One-year results from a prospective randomized trial comparing phlebotomy with deferasirox for the treatment of iron overload in pediatric patients with thalassemia major following curative stem cell transplantation

Lebanese American University and University Medical Center Rizk Hospital. Rafik Hariri University Hospital, Beirut, Lebanon; Zahraa University Hospital, Beirut, Lebanon; Universita di Milano, Ca Granda Foundation IRCCS, Milan, Italy; American University of Beirut, Beirut, Lebanon; Chronic Care Center, Hazmieh, Lebanon; University of Texas MD Anderson Cancer Center, Houston, Texas; University College London, London, UK.

Pediatric Blood & Cancer. 2016;64((1):):188-196
BACKGROUND Iron overload is well documented in patients with beta-thalassemia major, and patients who have undergone hematopoietic stem cell transplantation (HSCT) remain at risk as a result of pre- and immediate post-HSCT transfusions. PROCEDURE This is a prospective, randomized, 1-year clinical trial that compares the efficacy and safety of the once-daily oral iron chelator deferasirox versus phlebotomy for the treatment of iron overload in children with beta-thalassemia major following HSCT. RESULTS Patients (aged 12.4 years) received deferasirox (n = 12, 10 mg/kg/day starting dose) or phlebotomy (n = 14, 6 ml/kg/2 weeks) for 1 year. In two and five patients, deferasirox dose was increased to 15 and 20 mg/kg/day, respectively.
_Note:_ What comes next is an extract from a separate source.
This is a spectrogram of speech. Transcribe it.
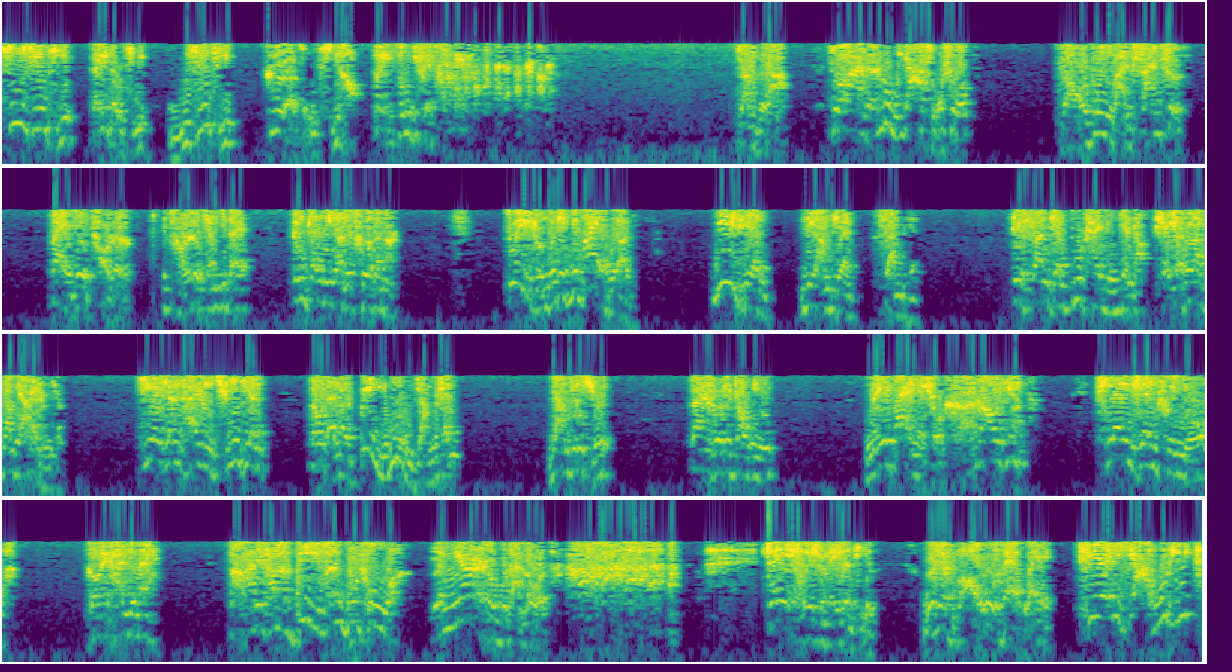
七星旗、北斗旗、五星旗，各种旗号被风一吹，姜子牙就按照陆压所说，早中晚三次拜这草人，这草人儿前面一呆，跟真的一样，就戳在那儿，对准他这一拜不要紧，一天、两天、三天。这三天不开兵见仗，谁也不让姜子牙干什么去。接仙台上的群仙都在那闭目养神，养精蓄锐。再说这赵公明没拜那时候可高兴了，天天吹牛啊！各位看见没？打的他们闭门不出啊，连面都不敢露了。没问题了，我这宝物在怀，天下无敌。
Magnetic resonance imaging (MRI)-assessed liver iron concentration (LIC) decreased with deferasirox (mean 12.5 +/- 10.1 to 8.5 +/- 9.3 mg Fe/g dry weight [dw]; P = 0.0005 vs. baseline) and phlebotomy (10.2 +/- 6.8 to 8.3 +/- 9.2 mg Fe/g dw; P = 0.05). LIC reductions were greater with deferasirox than with phlebotomy for patients with baseline serum ferritin 1,000 ng/ml or higher (-8.1 +/- 1.5 vs. -3.5 +/- 5.7 mg Fe/g dw; P = 0.048). Serum ferritin and non-transferrin-bound iron also decreased significantly. In two patients with severe cardiac siderosis, a clinically relevant improvement in myocardial T2* was seen, following phlebotomy and deferasirox therapy (n = 1 each). Adverse effects with deferasirox were skin rash, gastrointestinal upset, and increased liver function tests (all n = 1), while those for phlebotomy were difficulty with venous access (n = 4) and distress during procedure (n = 1). Parents of 13/14 children receiving phlebotomy wished to switch to deferasirox, with 1/14 being satisfied with phlebotomy. CONCLUSIONS Deferasirox treatment or phlebotomy reduces iron burden in pediatric patients with beta- thalassemia major post-HSCT, with a manageable safety profile.
Study details
Language : English
Credits : Bibliographic data from MEDLINE®/PubMed®, a database of the U.S. National Library of Medicine